While construction of its Neoclassical façade wasn’t initiated until 1822, Buenos Aires Metropolitan Cathedral (Catedral Metropolitana) overlooks Plaza de Mayo and can trace its roots back to the early 16th century when the Spanish established one of the country’s first churches here. Despite its rather plain exterior, this catholic church boasts a lovely Neo-Renaissance and Neo-Baroque interior along with numerous important artworks, including 18th-century altarpieces and statues, as well as a Walcker organ dating from 1871 that includes an impressive 3,500 pipes and is regarded as one of the finest of its kind.
Also of interest here is the tomb of one of Argentina’s most revered revolutionary heroes, General José de San Martín. Another religious site worth seeing is the Block of Enlightenment (Manzana de las Luces), a city block traditionally regarded as the historical center of learning and high culture in Buenos Aires.

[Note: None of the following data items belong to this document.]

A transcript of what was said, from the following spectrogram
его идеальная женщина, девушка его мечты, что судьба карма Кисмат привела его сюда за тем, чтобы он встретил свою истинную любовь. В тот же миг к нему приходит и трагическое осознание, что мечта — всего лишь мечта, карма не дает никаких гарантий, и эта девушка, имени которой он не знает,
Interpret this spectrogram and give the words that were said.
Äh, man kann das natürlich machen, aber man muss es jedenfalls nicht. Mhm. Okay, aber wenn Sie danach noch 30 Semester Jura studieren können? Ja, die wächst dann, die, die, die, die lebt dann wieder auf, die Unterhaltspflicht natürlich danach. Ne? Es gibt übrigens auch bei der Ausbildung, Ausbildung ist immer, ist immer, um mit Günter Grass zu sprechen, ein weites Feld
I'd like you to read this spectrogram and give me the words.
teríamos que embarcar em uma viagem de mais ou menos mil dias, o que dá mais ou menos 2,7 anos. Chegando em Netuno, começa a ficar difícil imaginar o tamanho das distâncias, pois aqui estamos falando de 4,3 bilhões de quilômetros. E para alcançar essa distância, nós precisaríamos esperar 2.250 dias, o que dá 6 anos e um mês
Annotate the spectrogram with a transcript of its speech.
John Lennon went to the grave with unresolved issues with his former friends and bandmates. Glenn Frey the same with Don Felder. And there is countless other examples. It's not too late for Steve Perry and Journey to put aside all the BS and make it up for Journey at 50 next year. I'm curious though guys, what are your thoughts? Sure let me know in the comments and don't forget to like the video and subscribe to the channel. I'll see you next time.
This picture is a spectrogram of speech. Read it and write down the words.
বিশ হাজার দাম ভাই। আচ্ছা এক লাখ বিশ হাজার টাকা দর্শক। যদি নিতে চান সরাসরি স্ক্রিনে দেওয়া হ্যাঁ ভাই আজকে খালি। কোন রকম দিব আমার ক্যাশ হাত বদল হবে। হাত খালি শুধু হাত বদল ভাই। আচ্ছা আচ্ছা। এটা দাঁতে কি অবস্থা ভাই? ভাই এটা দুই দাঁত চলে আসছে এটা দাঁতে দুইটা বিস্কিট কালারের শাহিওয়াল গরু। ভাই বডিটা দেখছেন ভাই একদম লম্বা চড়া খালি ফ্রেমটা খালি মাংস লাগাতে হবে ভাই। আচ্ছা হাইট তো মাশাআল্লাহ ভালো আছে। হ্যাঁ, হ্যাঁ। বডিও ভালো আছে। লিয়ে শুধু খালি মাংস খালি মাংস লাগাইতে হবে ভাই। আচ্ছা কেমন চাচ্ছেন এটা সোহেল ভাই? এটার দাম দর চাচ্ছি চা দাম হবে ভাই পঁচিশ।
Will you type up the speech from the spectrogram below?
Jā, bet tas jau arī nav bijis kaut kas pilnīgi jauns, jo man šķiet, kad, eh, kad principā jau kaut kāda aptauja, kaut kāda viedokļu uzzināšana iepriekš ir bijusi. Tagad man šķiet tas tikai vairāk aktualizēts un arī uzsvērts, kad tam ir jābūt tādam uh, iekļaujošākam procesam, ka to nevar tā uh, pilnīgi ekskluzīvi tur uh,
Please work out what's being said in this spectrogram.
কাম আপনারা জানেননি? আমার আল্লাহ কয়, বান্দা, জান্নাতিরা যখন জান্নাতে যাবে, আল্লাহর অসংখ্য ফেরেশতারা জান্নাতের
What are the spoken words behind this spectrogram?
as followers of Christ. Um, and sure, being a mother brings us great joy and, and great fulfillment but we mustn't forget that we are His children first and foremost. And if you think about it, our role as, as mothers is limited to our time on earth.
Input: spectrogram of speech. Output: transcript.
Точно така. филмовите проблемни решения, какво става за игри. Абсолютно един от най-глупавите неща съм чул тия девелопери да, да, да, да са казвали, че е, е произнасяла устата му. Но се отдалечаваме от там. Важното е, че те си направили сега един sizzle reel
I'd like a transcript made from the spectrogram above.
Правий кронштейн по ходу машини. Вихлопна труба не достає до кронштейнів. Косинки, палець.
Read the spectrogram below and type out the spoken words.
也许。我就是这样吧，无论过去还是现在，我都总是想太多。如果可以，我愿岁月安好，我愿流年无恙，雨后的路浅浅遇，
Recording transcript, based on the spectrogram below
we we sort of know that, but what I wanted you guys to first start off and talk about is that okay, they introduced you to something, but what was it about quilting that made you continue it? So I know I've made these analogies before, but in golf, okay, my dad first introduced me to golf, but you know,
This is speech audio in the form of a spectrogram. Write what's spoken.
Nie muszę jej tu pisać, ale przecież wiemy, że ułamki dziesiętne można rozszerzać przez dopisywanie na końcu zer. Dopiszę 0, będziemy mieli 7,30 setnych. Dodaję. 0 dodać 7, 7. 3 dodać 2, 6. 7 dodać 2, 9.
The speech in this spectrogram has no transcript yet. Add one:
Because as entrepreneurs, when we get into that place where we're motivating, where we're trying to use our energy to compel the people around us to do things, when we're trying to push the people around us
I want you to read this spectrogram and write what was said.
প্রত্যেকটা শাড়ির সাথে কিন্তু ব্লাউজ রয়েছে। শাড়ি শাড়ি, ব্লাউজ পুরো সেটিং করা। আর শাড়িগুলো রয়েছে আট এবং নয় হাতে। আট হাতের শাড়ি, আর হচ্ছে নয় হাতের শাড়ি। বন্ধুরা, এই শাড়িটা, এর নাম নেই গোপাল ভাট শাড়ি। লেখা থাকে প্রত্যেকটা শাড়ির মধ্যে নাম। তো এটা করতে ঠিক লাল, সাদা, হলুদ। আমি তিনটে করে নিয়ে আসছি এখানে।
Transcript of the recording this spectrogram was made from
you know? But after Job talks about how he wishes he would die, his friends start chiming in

It includes the Colegio Nacional de Buenos Aires and San Ignacio Church, the city’s oldest surviving church, famous for its tunnels and artwork.